Why is the FDA giving e-cigarettes a closer look?
The FDA Center for Tobacco Products will hold its third and final public workshop to collect data on electronic cigarettes and public health this June 1 and 2. But you don’t need to attend the workshop: through July 2, the FDA invites you to submit comments online here regarding e-cigarettes and public health if they’re supported by research and data.
Those who follow “vaping,” either as enthusiasts or as scientists studying the phenomenon, anticipate this call for input will bring heavy regulation to the manufacture, sales and use of e-cigarettes.
So why is the FDA getting into e-cigarettes now, when it has left them unchallenged since they were introduced to the U.S. some eight or so years ago?
Because the data that has been coming in is scary! What appeared initially to be a wholly harmless way to curb or quit smoking is now looking dangerous – and glamorous. That latter element, some anti-smoking advocates fear, could undo all the progress to date that makes smoking unacceptable to young people and pushes smokers to the fringes of society – or at least to the loading docks.

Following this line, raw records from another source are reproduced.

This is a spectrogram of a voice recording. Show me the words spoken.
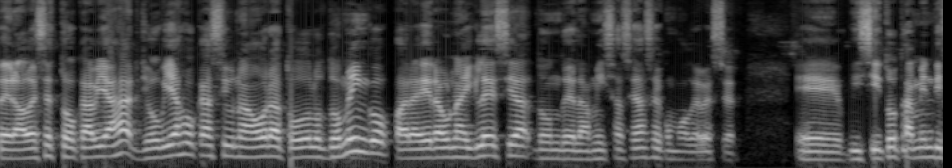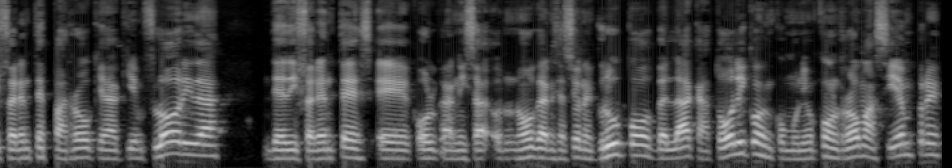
pero a veces toca viajar. Yo viajo casi una hora todos los domingos para ir a una iglesia donde la misa se hace como debe ser. Eh, visito también diferentes parroquias aquí en Florida de diferentes eh, organizaciones, grupos, ¿verdad? Católicos en comunión con Roma siempre.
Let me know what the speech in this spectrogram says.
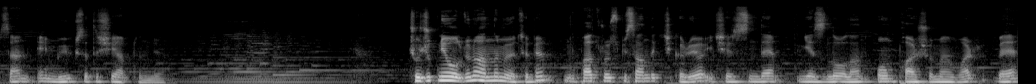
sen en büyük satışı yaptın diyor. Çocuk ne olduğunu anlamıyor tabi. Patros bir sandık çıkarıyor. İçerisinde yazılı olan 10 parşömen var ve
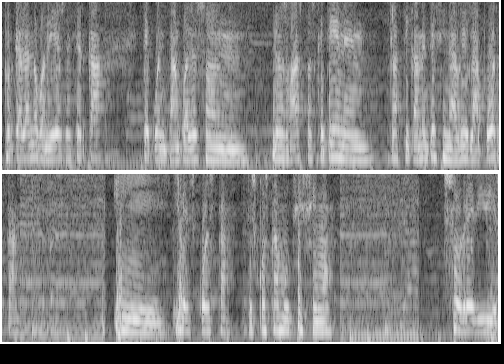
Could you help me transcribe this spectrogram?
porque hablando con ellos de cerca te cuentan cuáles son los gastos que tienen prácticamente sin abrir la puerta. Y, les cuesta, les cuesta muchísimo sobrevivir.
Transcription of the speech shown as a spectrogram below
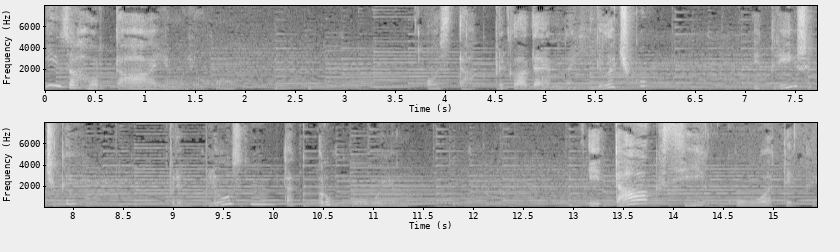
і загортаємо його. Ось так. Прикладаємо на гілочку і трішечки приплюснуємо так рукою. І так всі котики.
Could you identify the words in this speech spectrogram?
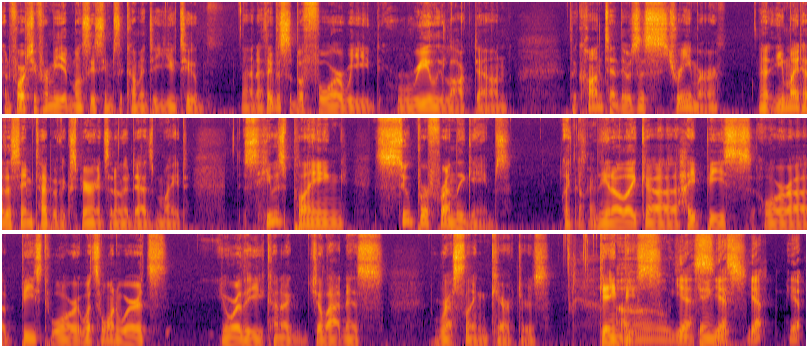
unfortunately for me, it mostly seems to come into YouTube, and I think this is before we really locked down the content. There was a streamer. Now, you might have the same type of experience, and other dads might. He was playing super friendly games, like Okay. you know, like uh, Hype Beasts or uh, Beast War. What's the one where it's you're the kind of gelatinous wrestling characters? Gang Beasts. Oh yes, Gang yes, Beasts yep, yep.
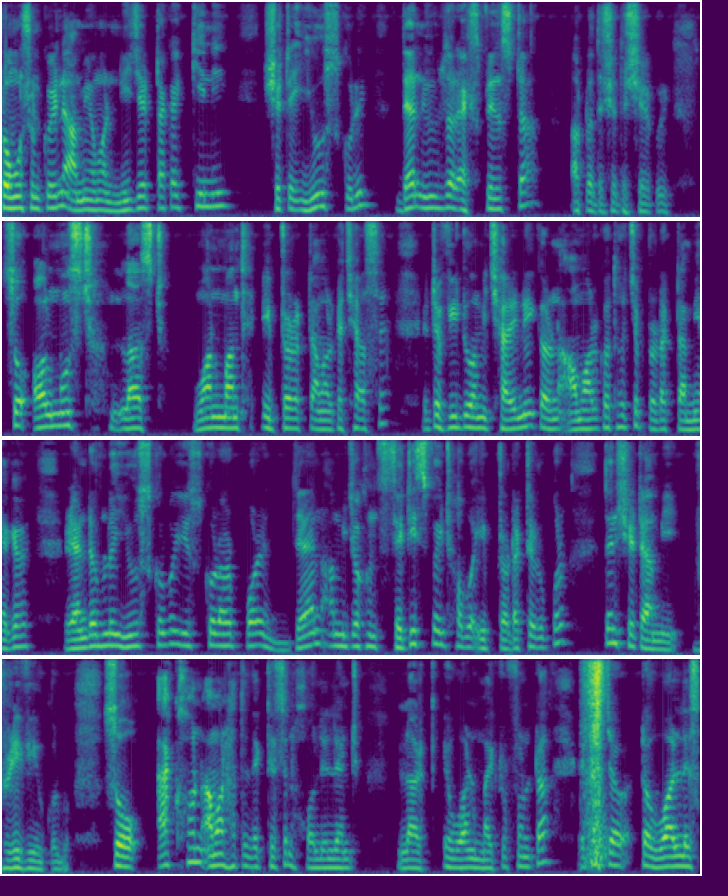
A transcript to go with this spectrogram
প্রমোশন করি না। আমি আমার নিজের টাকায় কিনি, সেটা ইউজ করি দেন ইউজার এক্সপিরিয়েন্সটা আপনাদের সাথে শেয়ার করি। So almost last one month এই প্রোডাক্টটা আমার কাছে আছে। এটা ভিডিও আমি ছাড়িনি, কারণ আমার কথা হচ্ছে প্রোডাক্টটা আমি আগে র্যান্ডমলি ইউজ করব। ইউজ করার পরে দেন আমি যখন স্যাটিসফাইড হব এই প্রোডাক্টের উপর দেন সেটা আমি রিভিউ করব। সো এখন আমার হাতে দেখতেছেন হলিল্যান্ড লার্ক এ ওয়ান মাইক্রোফোনটা এটা হচ্ছে একটা ওয়ারলেস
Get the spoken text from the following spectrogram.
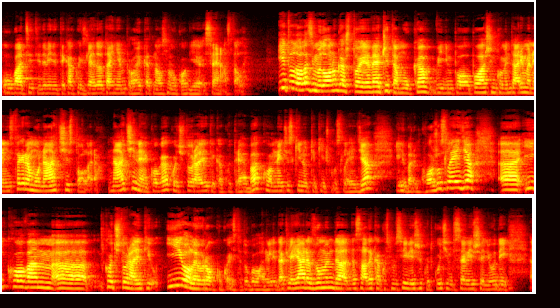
ubaciti da vidite kako izgledao taj njen projekat na osnovu kog je sve nastalo. I tu dolazimo do onoga što je večita muka, vidim po, po vašim komentarima na Instagramu, naći stolara. Naći nekoga ko će to uraditi kako treba, ko vam neće skinuti kičmu s leđa, ili barem kožu s leđa, uh, i ko vam, uh, ko će to uraditi i ole u roku koji ste dogovorili. Dakle, ja razumem da, da sada kako smo svi više kod kuće, sve više ljudi uh,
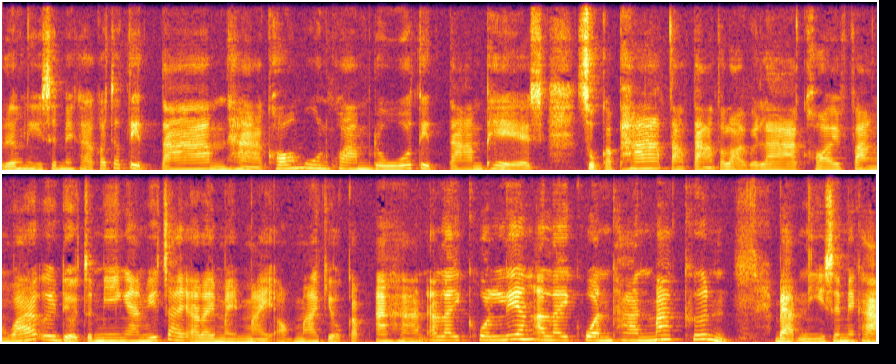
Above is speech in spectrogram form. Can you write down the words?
เรื่องนี้ใช่ไหมคะ ก็จะติดตามหาข้อมูลความรู้ติดตามเพจ สุขภาพต่างๆ ตลอดเวลาคอยฟังว่าเออเดี๋ยวจะมีงานวิจัยอะไรใหม่ ๆ ออกมาเกี่ยวกับอาหารอะไรควรเลี่ยงอะไรควรทานมากขึ้น แบบนี้ใช่ไหมคะ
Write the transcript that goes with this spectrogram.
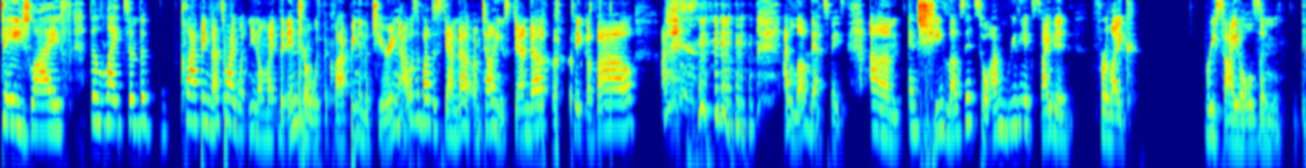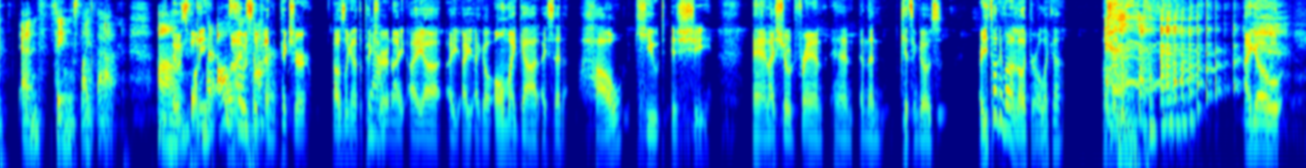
stage life, the lights and the clapping. That's why when, you know, my the intro with the clapping and the cheering, I was about to stand up. I'm telling you, stand up, take a bow. I love that space. Um, and she loves it. So I'm really excited for like recitals and and things like that. Um, it was funny but also when I was looking at the picture. I was looking at the picture Yeah. and I I, uh, I I I go, oh my god! I said, how cute is she? And I showed Fran, and and then Kitson goes, are you talking about another girl like that? I, like, I go,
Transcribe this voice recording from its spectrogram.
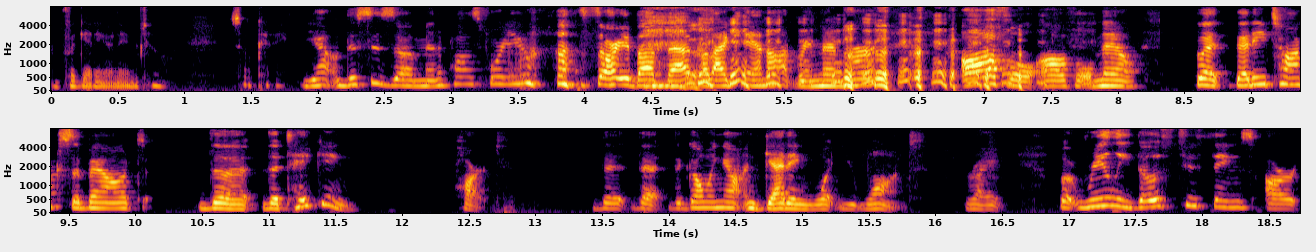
I'm forgetting her name too. It's okay. Yeah, this is uh, menopause for you. Sorry about that, but I cannot remember. awful, awful. Now, but Betty talks about the the taking part, the the the going out and getting what you want, right? But really, those two things are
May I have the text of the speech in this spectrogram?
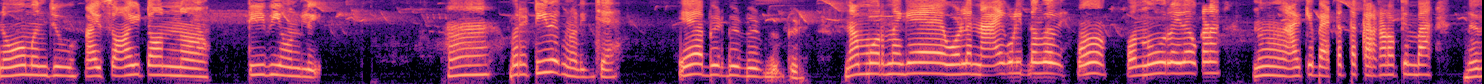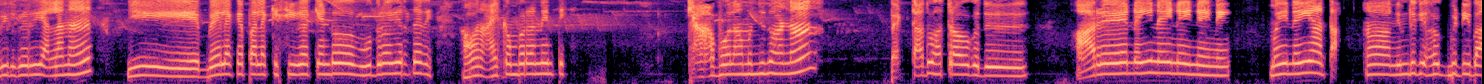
no Manju I saw it on TV only ಹಾ, ಬರೀ ಟಿವಿಯಾಗ ನೋಡಿದ್ದೆ ಏ, ಬಿಡ್ ಬಿಡ್ ಬಿಡ್ ಬಿಡ್ ಬಿಡ್. ನಮ್ಮೂರ್ನಾಗೆ ಒಳ್ಳೆ ನಾಯಿಗಳಿದ್ದಂಗ ಹ್ಞೂ, ಒಂದ್ ನೂರ ಐದಾವ್ ಕಣ. ಹ್ಮ್ ಆಯ್ಕೆ ಬೆಟ್ಟತ್ತ ಕರ್ಕೊಂಡು ಹೋಗ್ತೀನಿ ಬಾ. ನವಿಲ್ ಗರಿ ಎಲ್ಲನ ಈ ಬೇಲಕ್ಕೆ ಪಲಕ್ಕೆ ಸಿಗಾಕೊಂಡು ಉದ್ರೋಗಿರ್ತದೆ ಅವನ್ ಆಯ್ಕೊಂಬರ ನಿಂತಿ. ಕ್ಯಾ ಬೋಲ ಮುಂದಿನ ಅಣ್ಣ. ಬೆಟ್ಟದು ಹತ್ರ ಹೋಗೋದು. ಅರೇ, ನೈ ನೈ ನೈ ನೈ ನೈ. ನೈ ನೈ ಆತ ಹಾ, ನಿಮ್ದಿಗೆ ಹೋಗ್ಬಿಟ್ಟಿ ಬಾ.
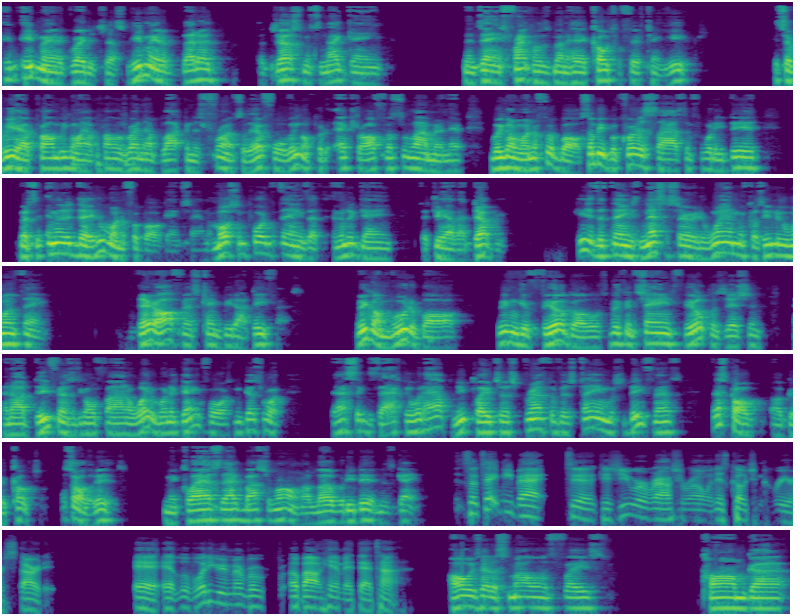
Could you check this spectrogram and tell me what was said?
He, he made a great adjustment. He made a better adjustments in that game than James Franklin, who's been a head coach for 15 years. He said, we have problems. We're going to have problems right now blocking this front. So therefore, we're going to put an extra offensive lineman in there. We're going to run the football. Some people criticized him for what he did. But at the end of the day, who won the football game, Sam? The most important thing is at the end of the game that you have that W. He did the things necessary to win because he knew one thing. Their offense can't beat our defense. We're going to move the ball. We can get field goals. We can change field position. And our defense is going to find a way to win the game for us. And guess what? That's exactly what happened. He played to the strength of his team, which is defense. That's called uh, good coaching. That's all it is. I mean, class act by Sherrone. I love what he did in this game. So take me back to because you were around Sherrone when his coaching career started at, at Louisville. What do you remember about him at that time? Always had a smile on his face, calm guy.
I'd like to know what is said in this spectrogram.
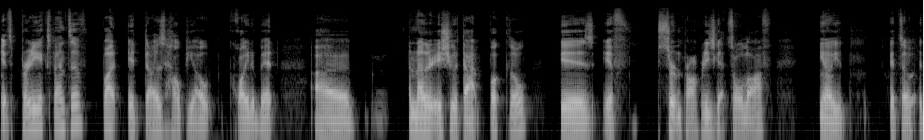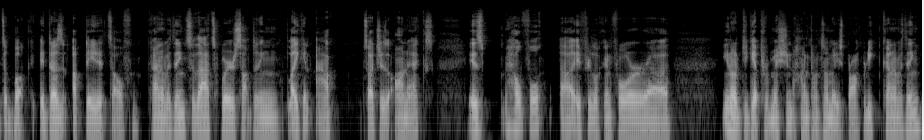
it's pretty expensive, but it does help you out quite a bit. Uh, another issue with that book though is if certain properties get sold off, you know, you, it's a it's a book. It doesn't update itself, kind of a thing. So that's where something like an app such as OnX is helpful uh, if you're looking for uh, you know to get permission to hunt on somebody's property, kind of a thing.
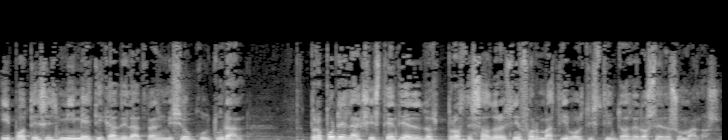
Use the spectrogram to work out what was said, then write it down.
hipótesis mimética de la transmisión cultural. Propone la existencia de dos procesadores informativos distintos de los seres humanos.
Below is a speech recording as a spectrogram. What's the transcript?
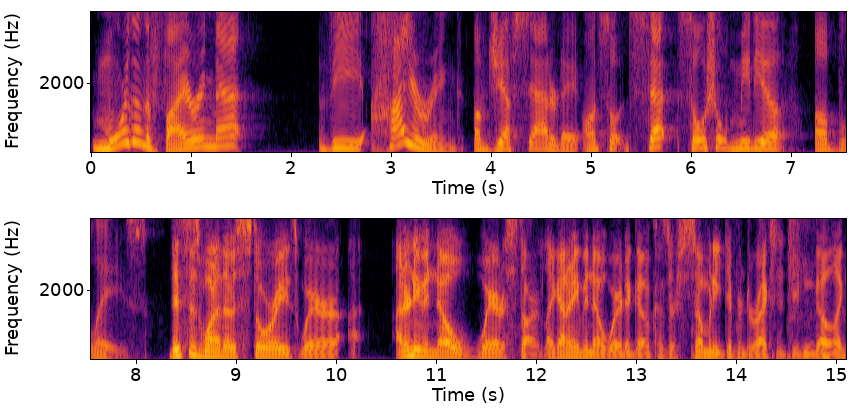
More than the firing, Matt, the hiring of Jeff Saturday on so set social media ablaze. This is one of those stories where I- I don't even know where to start. Like I don't even know where to go because there's so many different directions you can go. Like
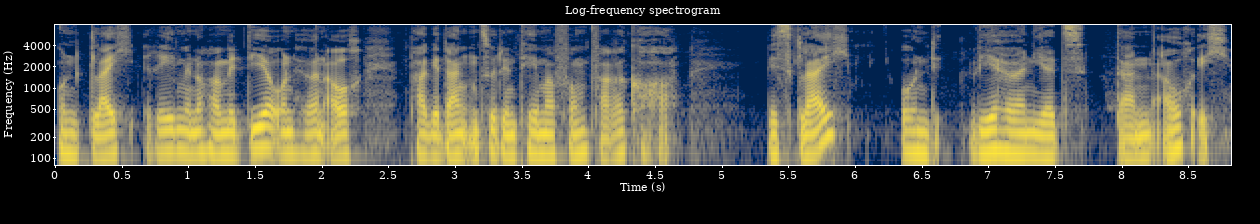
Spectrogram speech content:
und gleich reden wir nochmal mit dir und hören auch ein paar Gedanken zu dem Thema vom Pfarrer Kocher. Bis gleich und wir hören jetzt dann auch ich.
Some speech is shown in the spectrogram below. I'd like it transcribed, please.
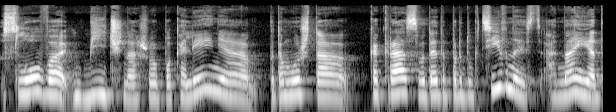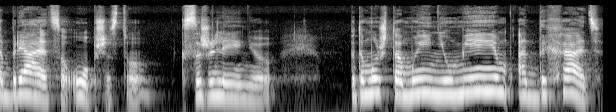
слово бич нашего поколения, потому что как раз вот эта продуктивность, она и одобряется обществом, к сожалению, потому что мы не умеем отдыхать,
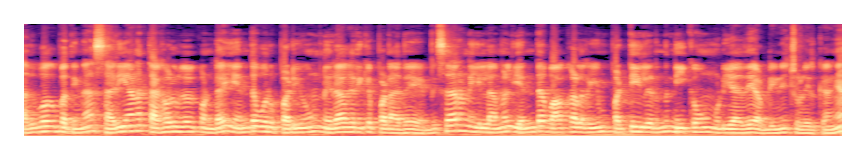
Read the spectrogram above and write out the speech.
அதுபோக பார்த்திங்கன்னா சரியான தகவல்கள் கொண்ட எந்த ஒரு படிவும் நிராகரிக்கப்படாது. விசாரணை இல்லாமல் எந்த வாக்காளரையும் பட்டியலிருந்து நீக்கவும் முடியாது அப்படின்னு சொல்லியிருக்காங்க.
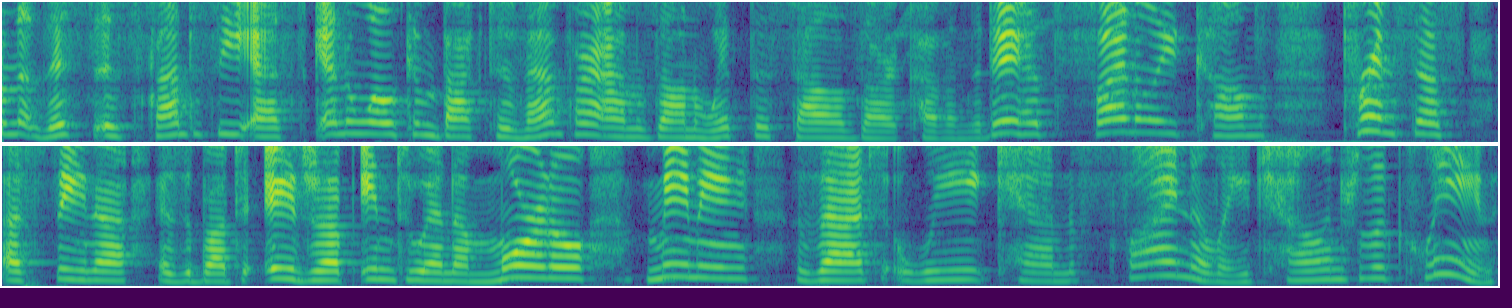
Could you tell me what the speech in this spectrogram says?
everyone, this is FantasyEsque, and welcome back to Vampire Amazon with the Salazar Coven. The day has finally come. Princess Athena is about to age up into an immortal, meaning that we can finally challenge the queen.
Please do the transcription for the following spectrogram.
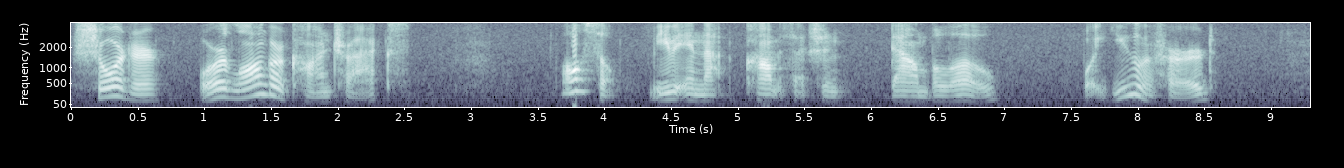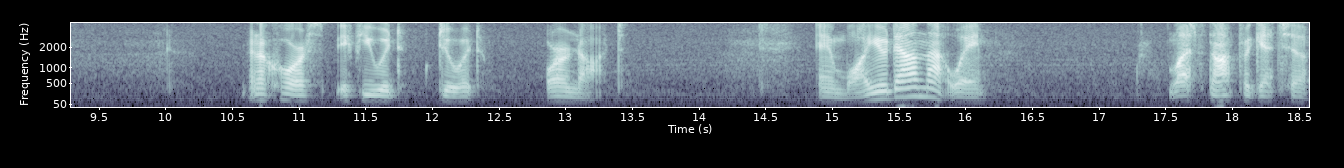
shorter or longer contracts, also leave it in that comment section down below what you have heard. And of course, if you would do it or not. And while you're down that way, let's not forget to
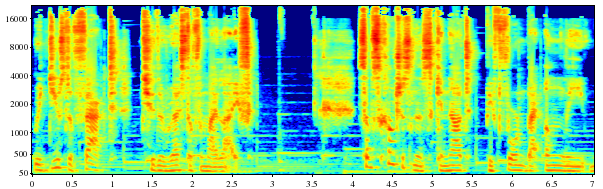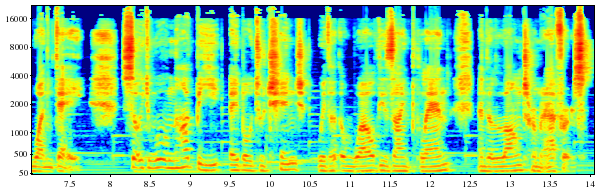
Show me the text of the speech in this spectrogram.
reduce the fact to the rest of my life. Subconsciousness cannot be formed by only one day, so it will not be able to change without a well designed plan and long term efforts.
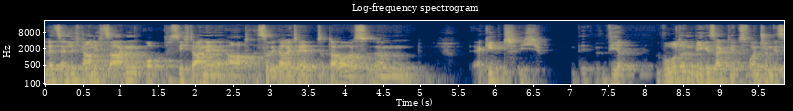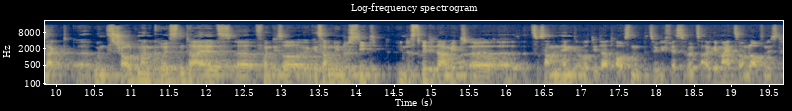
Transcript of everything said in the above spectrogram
letztendlich gar nicht sagen, ob sich da eine Art Solidarität daraus ähm, ergibt. Ich, wir wurden, wie gesagt, ich habe es vorhin schon gesagt, äh, uns schaut man größtenteils äh, von dieser gesamten Industrie, Industrie die damit äh, äh, zusammenhängt oder die da draußen bezüglich Festivals allgemein so am Laufen ist,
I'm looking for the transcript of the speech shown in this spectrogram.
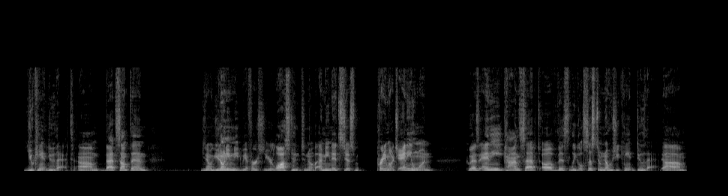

Let’s first say that the government, medical professionals and researchers haven’t a lot of incontrovertible data that long-term use of electronic cigarettes – which dispense nicotine via a smokeless vapor – are creating a public health issue. But enough studies linking e-cigs to asthma, lung inflammation, MRSA infection risk and exposure to harmful chemicals let us know that e-cigarettes certainly aren’t harmless.
How do they work? Take a tube. Add a rechargeable lithium battery. Insert a cartridge that contains nicotine, flavoring and chemicals like glycerin or polyethylene glycol – and maybe additional ingredients that don’t need to be named, since e-cigarettes aren’t regulated yet. An atomizer in the tube consists of a heating coil that heats the “e-juice” (nicotine cartridge contents) to a vapor you suck into your mouth, throat and lungs. A sensor notes when you take a drag and activates the atomizer as well as an LED light that glows at one end to look a little like a burning cigarette. The e-cigs starter kits range from around $30 to $100; a cartridge provides roughly the “smoke” of a pack of tobacco cigarettes but costs about a fifth of the real thing.
Is there anything in that description that bothers you? Quite a bit catches my eye. Here are my concerns:
- We don’t know fully how the chemicals in the vapor affect a person’s health over the long term.
- The nicotine cartridges are poisonous, labeled with warnings to keep out of reach of children and pets.
- There have been reports of e-cigarettes exploding when the lithium battery is overcharged.
- And hey, who are we kidding? With e-cigarettes, you’re still putting nicotine – a proven toxic substance – into your body.
This is what I know to be true because it is backed by real research conducted by real scientists and by my own professional experience:
- Using tobacco products in any form is bad for your health.
- Ingesting nicotine is bad for your health.
- Many adults would quit smoking if they thought they could – and if they “knew then” what they “know now,” they would not have started.
- One safe, sure way to quit smoking or other tobacco or nicotine use – and far safer than replacing the unhealthy substance with nicotine and additional potentially dangerous substances – is to undergo a focused overhaul of your habit system.
If you want to quit smoking without taking the risks that come with e-cigarettes, save yourself the cost of the kit and cartridges and let me guide you through a personal journey of connection to your best intentions.
For that is what hypnosis is: you working with a professional who assists you to reframe your habits and routine practices to make your life more of what you want it to be. And that is a lot more glamorous and satisfying than an e-cigarette, any day.
UPDATE: Electronic cigarettes have been getting more coverage in the news recently! Check out an article from the New York Times by clicking here and another article from The Philadelphia Inquirer by clicking here.